Author’s Note: Linda Powell is Director of Media Relations for Mossberg (www.mossberg.com) and handles the company’s advertising for print, TV and online.
Linda Powell has hunted in Africa four times, has made seven or eight elk hunts, hunted grizzly bears once, and has been bear hunting in Russia. She says she has a passion for bear hunts and has been on more than 25 hunts for black bears. “I have taken more than 18 black bears, but I really enjoy watching the bears and learning how they behave. So, on some hunts I don’t take a bear. If I see a bear that seems like he wants to go home with me, then I take him.”
We asked Powell about the transition from being a nurse in the medical profession to being the only woman in a hunting camp. Powell answered, “The medical profession also was a male-dominated profession, so I was accustomed to working with men. My first year of hunting and shooting was really challenging for me. I was in my mid-thirties and had to learn the vocabulary of the outdoors. I approached this new job with Remington as though I was learning a foreign language. I was so naïve in the beginning that I didn’t know the difference between a shotgun and a rifle. Then I had to learn about gauge, caliber, and ballistics. In that first year, I went home many nights and cried and wondered what I’d gotten myself into without knowing much. I asked myself, ‘Will this ever make sense? Will I ever be successful in the world of hunting and shooting?’”
Powell says that mentors made a tremendous difference in how quickly she digested the finer points of hunting and shooting. “After one year and nine months, some of what I was learning made sense. The thing that really changed me as a person and made me realize I wanted to be a professional in the outdoors was that first black bear hunt with a muzzleloader. After the shot, I remember walking up and seeing the bear I had taken. I had an overwhelming rush of different emotions all at the same time. The overriding emotion was realizing that I was now a hunter and would be for the rest of my life, regardless of what I did professionally. I knew that I had changed as a person.”

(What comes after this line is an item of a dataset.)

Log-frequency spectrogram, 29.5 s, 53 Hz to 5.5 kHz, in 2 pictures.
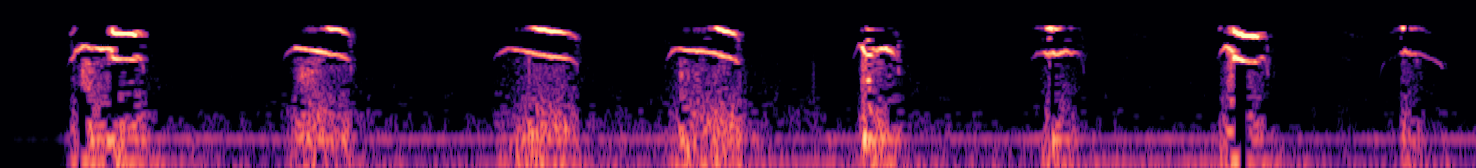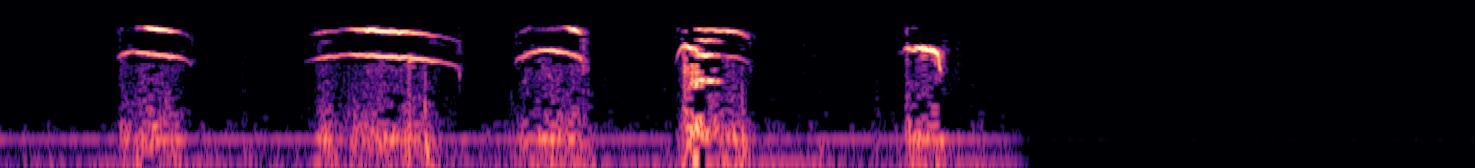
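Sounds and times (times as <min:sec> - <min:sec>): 
kitten: 0:00.6 - 0:01.8, 0:02.8 - 0:03.8, 0:04.9 - 0:09.3, 0:10.2 - 0:14.6, 0:15.4 - 0:20.8, 0:21.5 - 0:22.9, 0:23.5 - 0:24.8.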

In our next article we detail how Powell adapted to being the only woman in hunting camps across the world.
Image courtesy John E. Phillips